Queer Parivaar (Hindi: Queer Family) is Raichandani’s latest independent project. The movie will feature a romance against the backdrop of music and choreography while dissecting ideas of heteronormative South Asian weddings. As they talk about it, the passion is reflected in their voice: “A lot of queer content out there by queer creators is entrenched in violence and tragedy. So, for me, the motivation was to create a space for joyful stories centred around South Asian queerness.”

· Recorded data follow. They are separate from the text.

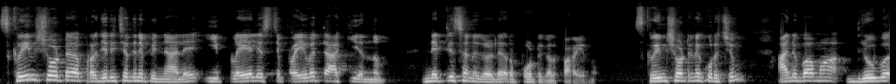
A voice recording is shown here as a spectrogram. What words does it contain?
സ്ക്രീൻഷോട്ട് പ്രചരിച്ചതിന് പിന്നാലെ ഈ പ്ലേലിസ്റ്റ് പ്രൈവറ്റ് ആക്കിയെന്നും നെറ്റിസണുകളുടെ റിപ്പോർട്ടുകൾ പറയുന്നു. സ്ക്രീൻഷോട്ടിനെ കുറിച്ചും അനുപമ ധ്രുവ്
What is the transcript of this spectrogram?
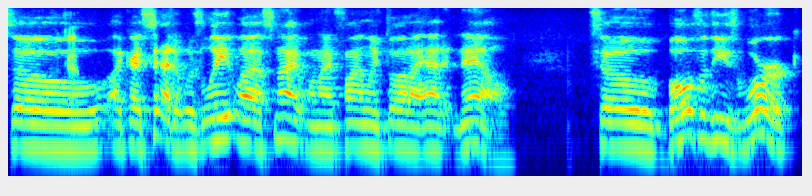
So, like I said, it was late last night when I finally thought I had it nailed. So both of these work.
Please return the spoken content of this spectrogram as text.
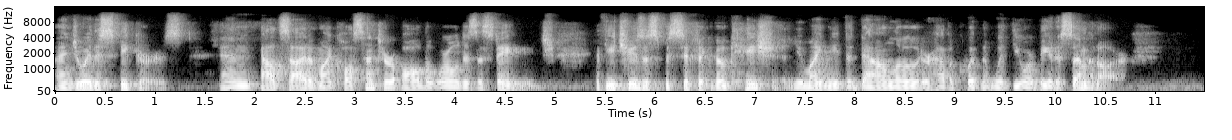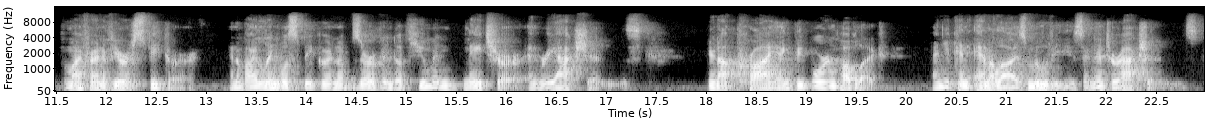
I enjoy the speakers. And outside of my call center, all the world is a stage. If you choose a specific vocation, you might need to download or have equipment with you or be at a seminar. But my friend, if you're a speaker and a bilingual speaker and observant of human nature and reactions, you're not prying people are in public and you can analyze movies and interactions.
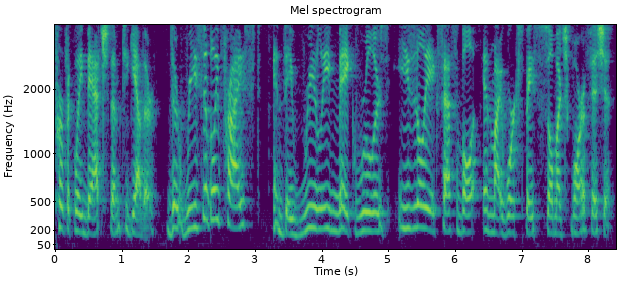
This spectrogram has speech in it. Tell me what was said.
perfectly match them together. They're reasonably priced and they really make rulers easily accessible and my workspace so much more efficient.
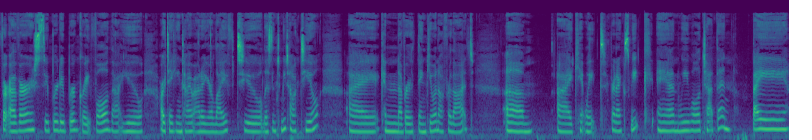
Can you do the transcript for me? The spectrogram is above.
forever super duper grateful that you are taking time out of your life to listen to me talk to you. I can never thank you enough for that. Um, I can't wait for next week, and we will chat then. Bye.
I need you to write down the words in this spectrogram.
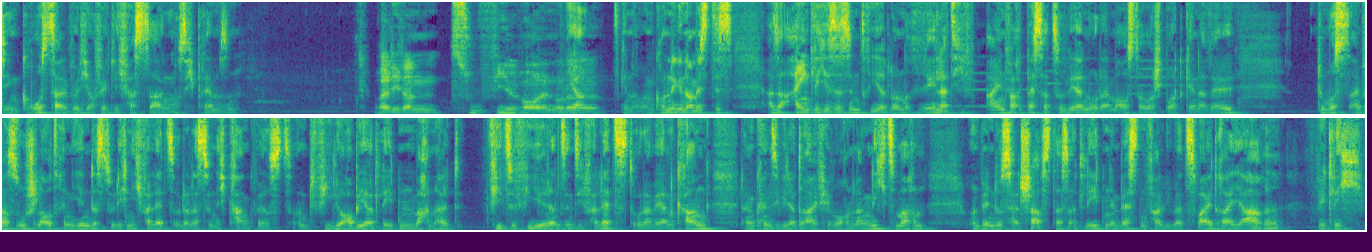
den Großteil würde ich auch wirklich fast sagen, muss ich bremsen. Weil die dann zu viel wollen, oder? Ja, genau. Im Grunde genommen ist das, also eigentlich ist es im Triathlon relativ einfach besser zu werden oder im Ausdauersport generell. Du musst einfach so schlau trainieren, dass du dich nicht verletzt oder dass du nicht krank wirst. Und viele Hobbyathleten machen halt viel zu viel, dann sind sie verletzt oder werden krank, dann können sie wieder drei, vier Wochen lang nichts machen. Und wenn du es halt schaffst, dass Athleten im besten Fall über zwei, drei Jahre wirklich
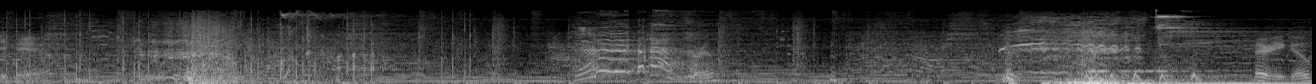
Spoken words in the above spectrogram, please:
There you go.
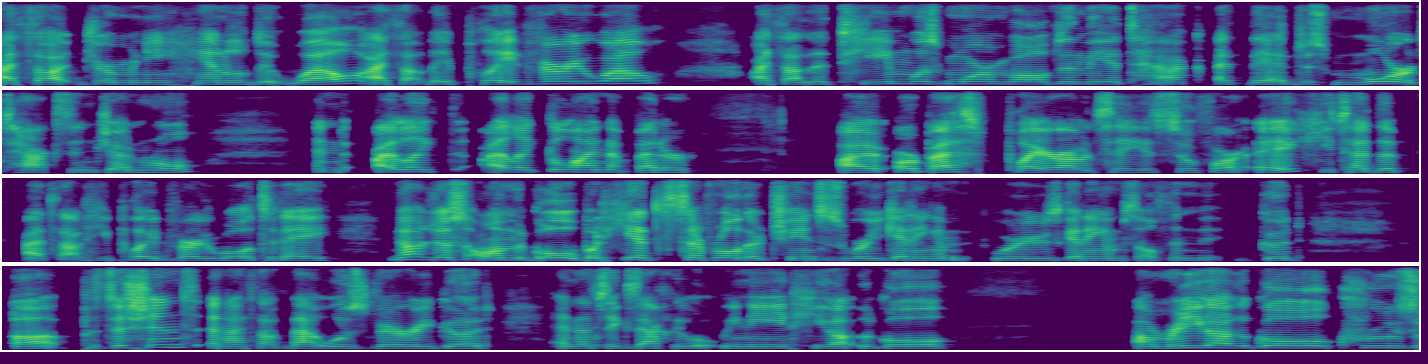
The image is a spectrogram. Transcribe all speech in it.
I thought Germany handled it well. I thought they played very well. I thought the team was more involved in the attack. They had just more attacks in general, and I liked I liked the lineup better. I, our best player, I would say, is so far A. He's had the. I thought he played very well today, not just on the goal, but he had several other chances where he getting him where he was getting himself in good uh, positions, and I thought that was very good, and that's exactly what we need. He got the goal. Amiri got the goal. Kruse,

Raichandani provides an insight into the diversity of the crew: “For the core cast, we have someone who is Muslim and gay, there’s someone who’s Hindu nonbinary, there are Muslim-trans, Hindu-intersex, Muslim-bisexual (people), many intersectional layers.” They continue: “Our executive producer Huma Qazi who financed most of the film, is a lesbian Pakistani woman who is iconic in her field (the corporate world). She saw the film advertisement and was like: ‘This speaks to me. And I wish I had that when I was younger. So, let’s make this happen!'” The movie is currently being filmed in London.

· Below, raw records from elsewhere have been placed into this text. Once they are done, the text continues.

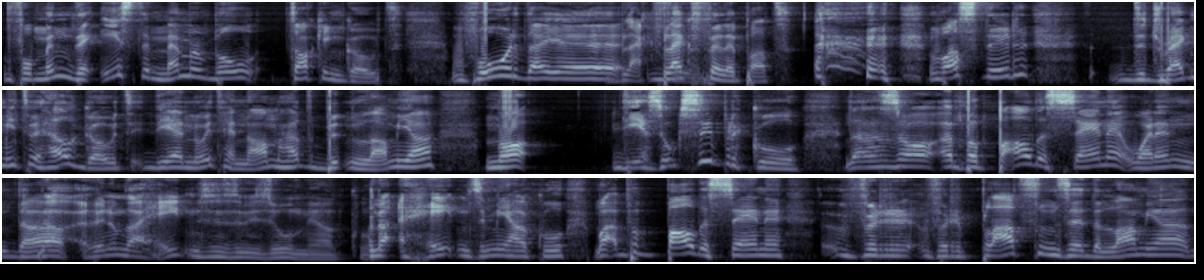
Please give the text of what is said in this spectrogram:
voor mij de eerste memorable Talking Goat. Voordat je Black Black, Phillip. Had. was er de Drag Me to Hell Goat. Die hij nooit geen naam had, buiten Lamia. Maar die is ook super cool. Dat is zo een bepaalde scène waarin dat... Nou, hun omdat haten zijn sowieso mega cool. Maar haten ze mega cool. Maar een bepaalde scène ver, verplaatsen ze de Lamia,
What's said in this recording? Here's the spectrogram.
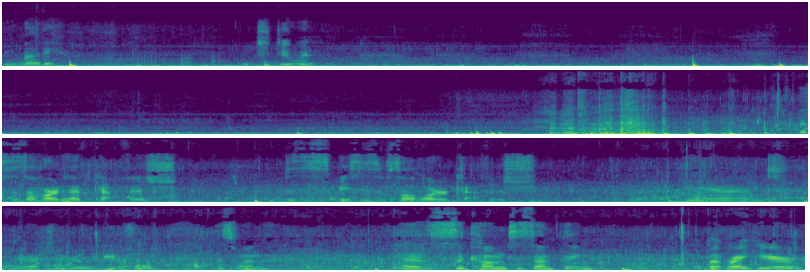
Hey buddy, what you doing? This is a hardhead catfish. It is a species of saltwater catfish. And they're actually really beautiful. This one has succumbed to something. But right here,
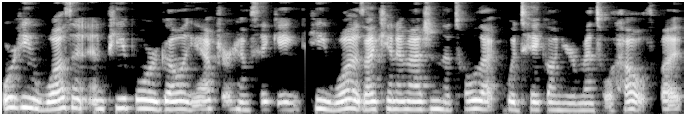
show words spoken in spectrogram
or he wasn't and people were going after him thinking he was. I can't imagine the toll that would take on your mental health, but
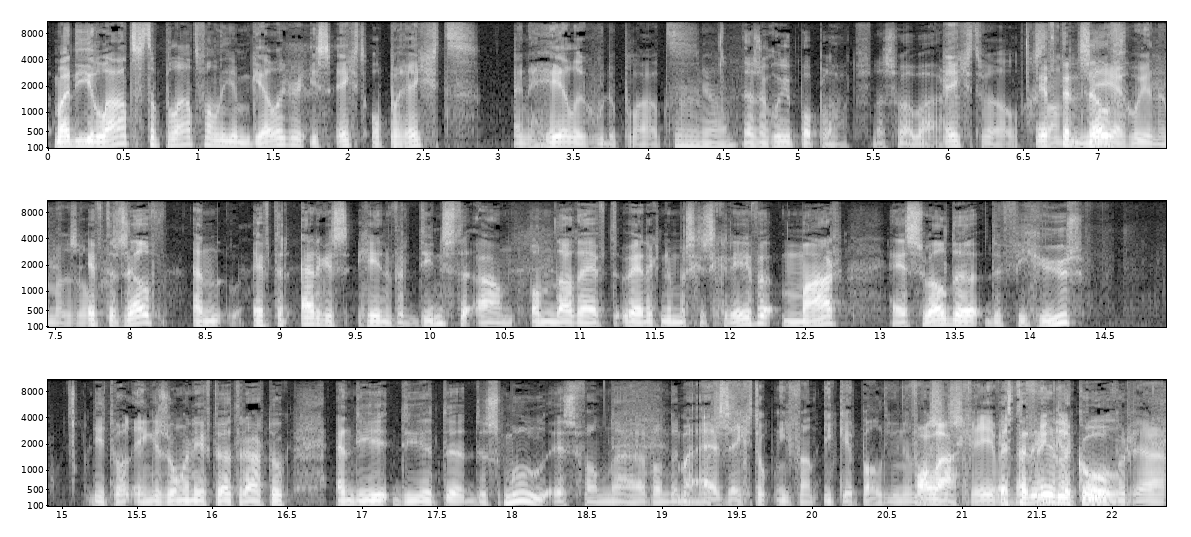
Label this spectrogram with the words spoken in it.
maar die laatste plaat van Liam Gallagher is echt oprecht een hele goede plaat. Ja. Dat is een goede popplaat, dat is wel waar. Echt wel. Er Heeft er zelf- goede nummers op. heeft er zelf en heeft er ergens geen verdienste aan, omdat hij heeft weinig nummers geschreven, maar hij is wel de, de figuur die het wel ingezongen heeft uiteraard ook, en die, die het, de, de smoel is van, eh, van de Maar hij zegt ook niet van, ik heb al die nummers Voilà, geschreven. hij is er ik eerlijk cool, over. Ja.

They also underpin the importance of being culturally accurate: “We engage with a queer Hindu priest; we engage with the inclusive mosque project in London.” They share an insight into how a diverse cast can guide inclusive representation on screen: “Asifa Lahore (one of the cast members) gave us nuances around hair, oestrogen and other things that we would not necessarily think about on-set.” They go on to explain the importance of respecting cultural differences while filmmaking: “In (mainstream) media, we still see people co-opting cultures, appropriating cultures, profiting from different cultures. It is important to be mindful of how you can be respectful but respectfully celebrate other people’s cultures.”
Changing existing systems vs creating new systems
These interviews highlight that South Asians in the TV and film industry operate within existing systems like Hollywood but are also taking the initiative to build new inclusive systems. Queer Parivaar, for example, was funded 30% through Crowd-Funding. The community showed up for the Fundraiser, and queer South Asians helped the movie to gain momentum. Sharayu Mahale brought attention to the diversification of the casting processes in the American film industry and to “open ethnicity” as the new standard. However, as Nick Virk shared, the industry’s gatekeepers are still predominantly old cis white men, and most mainstream content is palatable to the white gaze. Therefore, the success of movies such as Temple and Queer Parivaar may lead to an even better representation of South Asian narratives.